Accordingly, the Arbitrator denied the grievance.
III. Positions of the Parties
The Union contends that the Arbitrator's award is based on a nonfact, but for which a different result would have been reached. The Union argues that the event which controlled the travel was Iraq's invasion of Kuwait, which could not be administratively controlled. The Union claims that the Arbitrator's determination that the need for support and maintenance personnel at a supply depot was the controlling event constituted a decision based on a nonfact. In support of its contention, the Union cites the Comptroller General's decision in Gary A. Pace, 68 Comp. Gen. 229 (1989) (Pace).
The Union also contends that the award is inconsistent with law, rule, and regulation because it fails to grant the grievants overtime pay for the time they spent in an on-call status under 5 C.F.R. § 551.431. The Union argues that the time the employees spent awaiting transportation in Bahrain back to the United States meets the conditions for special situations under 5 C.F.R. § 551.431 because the employees were restricted and could not use the time effectively for their own purposes. The Union asserts that the employees' testimony at the arbitration hearing reveals that they were in an on-call status and compensation should be awarded under 5 C.F.R. § 551.431. The Union also disagrees with the Arbitrator's determination that the travel was not carried out under arduous conditions. The Union argues that the Arbitrator's award fails to conform to law, rule, and regulation because the travel was carried out under arduous conditions.

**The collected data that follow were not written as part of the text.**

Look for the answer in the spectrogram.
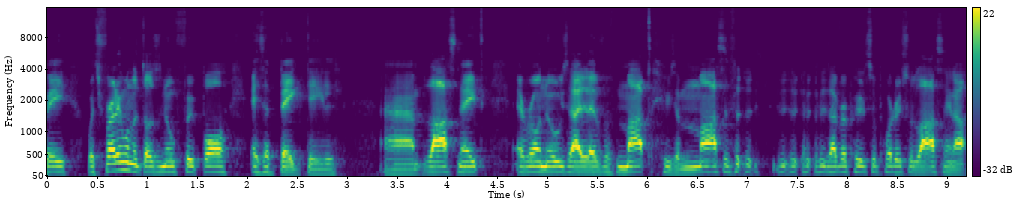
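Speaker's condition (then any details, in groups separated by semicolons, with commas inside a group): No condition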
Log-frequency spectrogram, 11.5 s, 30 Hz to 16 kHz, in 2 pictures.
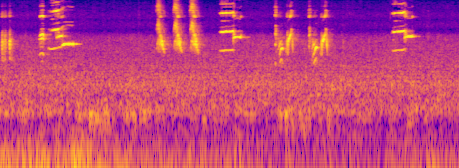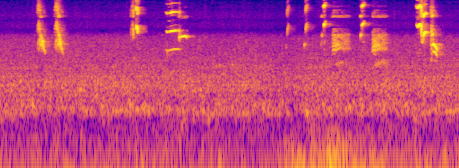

The Agency contends that the Union's exceptions are merely an attempt to relitigate the case before the Authority. The Agency asserts that the Union simply disagrees with the Arbitrator's interpretation of the evidence presented during the hearing and that the exceptions provide no basis for overturning the Arbitrator's award.
IV. Analysis and Conclusions
A. The Award Is Not Based on a Nonfact
The Union asserts that the Arbitrator's award is based on a nonfact, specifically, that the employees' travel was based on an administratively controllable event. The Union contends that the basis for the travel--the invasion of Kuwait by Iraq--was not administratively controllable.
To establish that an award is based on a nonfact, the party making the allegation must demonstrate that the central fact underlying the award is clearly erroneous, but for which a different result would have been reached by the arbitrator. For example, U.S. Department of the Army, Headquarters, XVII Airborne Corps and Fort Bragg, Fort Bragg, North Carolina and American Federation of Government Employees, Local 1770, 44 FLRA 1080 (1992) (Fort Bragg).
The Union has not demonstrated that the Arbitrator's conclusion that the grievants' travel was based on an administratively controllable event is based on a central fact that is clearly erroneous. The Arbitrator found that the invasion of Kuwait by Iraq did not generate the request for volunteers to assist troops at the supply and maintenance depot in Saudi Arabia. Rather, the Arbitrator found that the event that controlled the employees' travel to Saudi Arabia was the Agency's decision to seek volunteers from among its civilian employees to perform tasks at the supply and maintenance depot. The Union's reliance on Pace is misplaced. In Pace, the Comptroller General determined that an employee's tra